Crowned best film in Venice’s Horizons section, Lav Diaz’s latest madly uncommercial 7½-hour magnum opus, “Melancholia,” sets a trio of survivors wandering the country in a dirge to those lost to disaster. To reconcile themselves to the deaths of their leftist comrades and loved ones, two women and a man undertake a succession of role-changes as a radical form of grief therapy. But the alienation implied by their incarnations of a prostitute, pimp and nun, assumed at the pic’s opening, reads as anything but therapeutic.
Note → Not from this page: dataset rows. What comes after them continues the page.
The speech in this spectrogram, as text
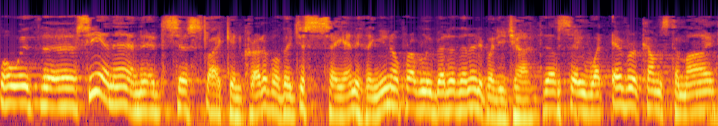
Well, with uh, CNN, it's just like incredible. They just say anything. You know probably better than anybody, John. They'll say whatever comes to mind.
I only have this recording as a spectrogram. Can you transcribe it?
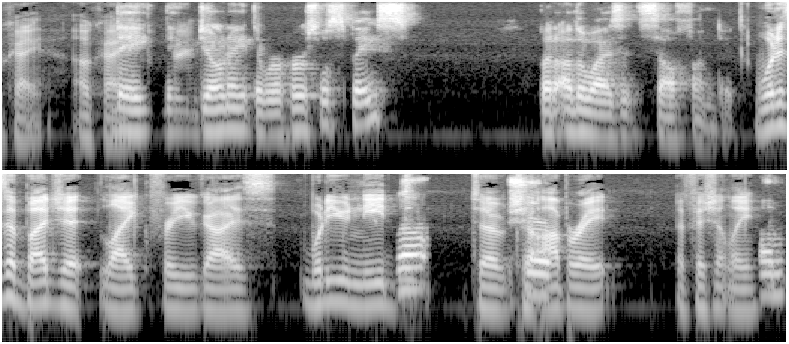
Okay. Okay. They they donate the rehearsal space, but otherwise it's self funded. what is a budget like for you guys? What do you need Well, to, to sure. operate efficiently? Um,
An eight-hour meditation on the maddening persistence of sadness in this world, divided into three parts following a prostitute, a pimp and a nun who wander the countryside.
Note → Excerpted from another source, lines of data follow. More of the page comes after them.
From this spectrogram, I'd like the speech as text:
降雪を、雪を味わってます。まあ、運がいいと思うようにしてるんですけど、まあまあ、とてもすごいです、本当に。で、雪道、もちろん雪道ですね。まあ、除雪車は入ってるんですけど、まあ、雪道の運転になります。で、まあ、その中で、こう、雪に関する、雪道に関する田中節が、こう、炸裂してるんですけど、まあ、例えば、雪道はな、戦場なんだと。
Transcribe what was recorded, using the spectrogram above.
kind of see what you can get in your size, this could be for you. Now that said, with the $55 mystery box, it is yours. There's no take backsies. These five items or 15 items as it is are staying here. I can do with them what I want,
“An untold number of persons have disappeared in the Philippines over the years, before, during and after the Marcos dictatorship. Melancholia is devoted to the grief and search for meaning over such disappearances, told across a vivid array of Philippine society.”
7.95GB | 7h 25mn | 720×405 | mkv